DATA SUPPLIED
====

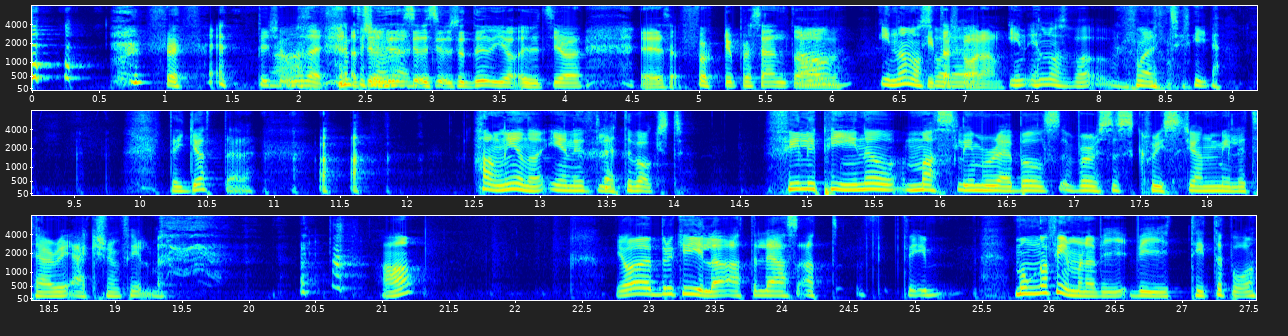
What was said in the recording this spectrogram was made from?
För fem personer. Ja, fem Alltså, personer. Så, så, så du och jag utgör eh, så 40 procent av... Ja, innan oss var det, tittarskaran. in, innan oss var, var det tre. Det är gött är det. Handlingen då, enligt Letterboxd. Filipino Muslim Rebels vs Christian Military Action Film. Ja. Jag brukar gilla att läsa att många av filmerna vi, vi tittar på,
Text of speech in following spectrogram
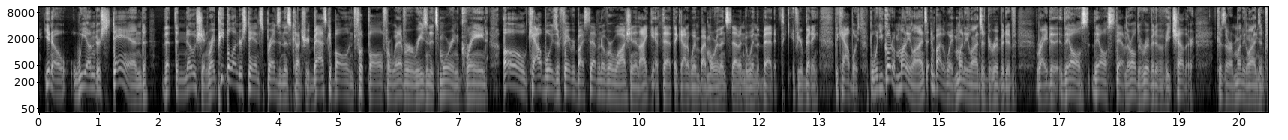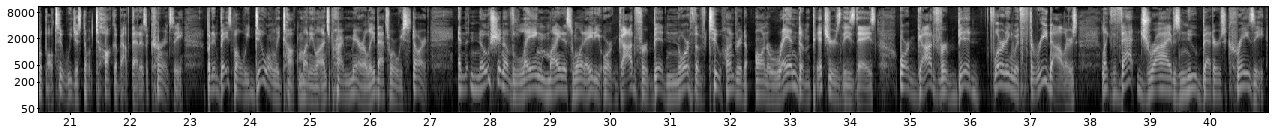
you know, we understand that the notion, right? People understand spreads in this country. Basketball and football, for whatever reason, it's more ingrained. Oh, Cowboys are favored by seven over Washington. I get that. They got to win by more than seven to win the bet if you're betting the Cowboys. But when you go to money lines, and by the way, money lines are derivative, right? Uh, they all they all stem. They're all derivative of each other because there are money lines in football too. We just don't talk about that as a currency. But in baseball, we do only talk money lines primarily. That's where we start. And the notion of laying minus 180 or, God forbid, north of 200 on random pitchers these days, or, God forbid, flirting with $3, like that drives new betters crazy.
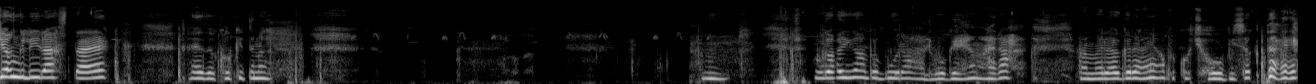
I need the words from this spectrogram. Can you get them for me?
जंगली रास्ता है। ये देखो कितना हम्म, गाय यहाँ पे बुरा हाल हो गया है हमारा। हमें लग रहा है यहाँ पे कुछ हो भी सकता है।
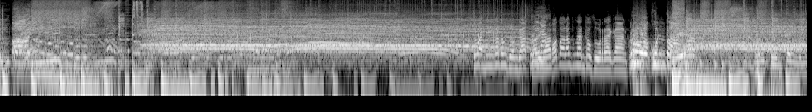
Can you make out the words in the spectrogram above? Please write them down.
คุณปอยสวัสดีครับท่านผู้ชมครับ สวัสดีครับ ขอต้อนรับทุกท่านเข้าสู่รายการ ครัวคุณต่อยครับเฮ้ยตื่นเต้นกันจ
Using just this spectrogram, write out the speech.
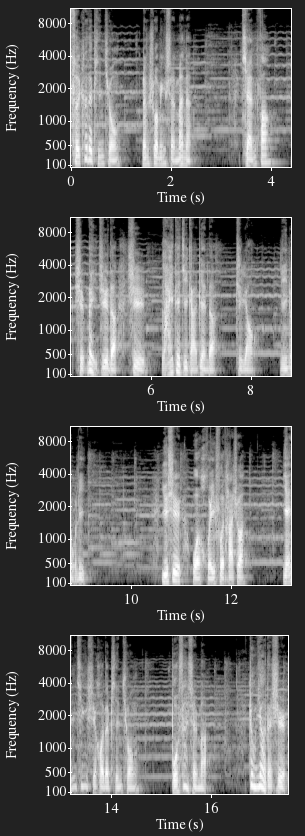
此刻的贫穷能说明什么呢？前方是未知的，是来得及改变的，只要你努力。于是我回复他说：“年轻时候的贫穷不算什么，重要的是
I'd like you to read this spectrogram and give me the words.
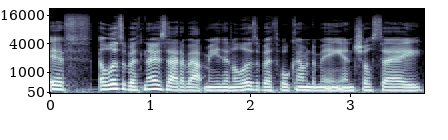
if Elizabeth knows that about me, then Elizabeth will come to me and she'll say,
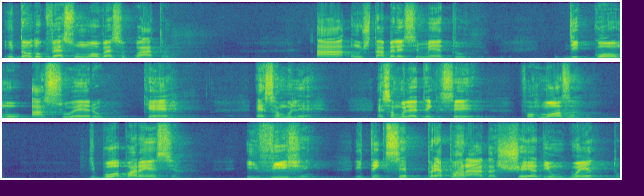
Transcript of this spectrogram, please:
Então, do verso 1 ao verso 4, há um estabelecimento de como Assuero quer essa mulher. Essa mulher tem que ser formosa, de boa aparência e virgem, e tem que ser preparada, cheia de unguento,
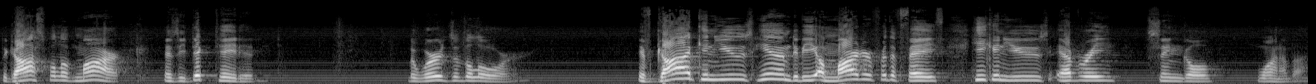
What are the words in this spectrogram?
the Gospel of Mark as he dictated the words of the Lord, if God can use him to be a martyr for the faith, he can use every single one of us.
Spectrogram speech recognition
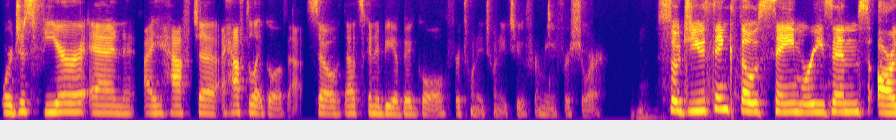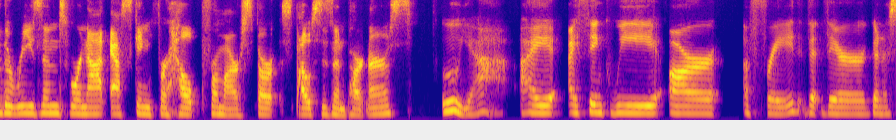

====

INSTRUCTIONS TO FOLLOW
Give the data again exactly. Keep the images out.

SOLUTION TO THIS EXERCISE
What was said in the recording this spectrogram was made from?
För fem personer. Ja, fem Alltså, personer. Så, så, så du och jag utgör eh, så 40 procent av... Ja, innan oss var det, tittarskaran. in, innan oss var, var det tre. Det är gött är det. Handlingen då, enligt Letterboxd. Filipino Muslim Rebels vs Christian Military Action Film. Ja. Jag brukar gilla att läsa att många av filmerna vi, vi tittar på,
Text of speech in following spectrogram
you know, we understand that the notion, right? People understand spreads in this country. Basketball and football, for whatever reason, it's more ingrained. Oh, Cowboys are favored by seven over Washington. I get that. They got to win by more than seven to win the bet if you're betting the Cowboys. But when you go to money lines, and by the way, money lines are derivative, right? Uh, they all they all stem. They're all derivative of each other because there are money lines in football too. We just don't talk about that as a currency. But in baseball, we do only talk money lines primarily. That's where we start. And the notion of laying minus 180 or, God forbid, north of 200 on random pitchers these days, or, God forbid, flirting with $3, like that drives new betters crazy.
I need the words from this spectrogram. Can you get them for me?
जंगली रास्ता है। ये देखो कितना हम्म, गाय यहाँ पे बुरा हाल हो गया है हमारा। हमें लग रहा है यहाँ पे कुछ हो भी सकता है।
Can you make out the words in the spectrogram above? Please write them down.
คุณปอยสวัสดีครับท่านผู้ชมครับ สวัสดีครับ ขอต้อนรับทุกท่านเข้าสู่รายการ ครัวคุณต่อยครับเฮ้ยตื่นเต้นกันจ
Using just this spectrogram, write out the speech.
此刻的贫穷能说明什么呢？前方是未知的，是来得及改变的，只要你努力。于是我回复他说：“年轻时候的贫穷不算什么，重要的是
I'd like you to read this spectrogram and give me the words.
if Elizabeth knows that about me, then Elizabeth will come to me and she'll say,
Transcript of this spectrogram, please:
Então, do verso 1 ao verso 4, há um estabelecimento de como Assuero quer essa mulher. Essa mulher tem que ser formosa, de boa aparência e virgem, e tem que ser preparada, cheia de unguento,
What are the words in this spectrogram?
the Gospel of Mark as he dictated the words of the Lord, if God can use him to be a martyr for the faith, he can use every single one of us.
Spectrogram speech recognition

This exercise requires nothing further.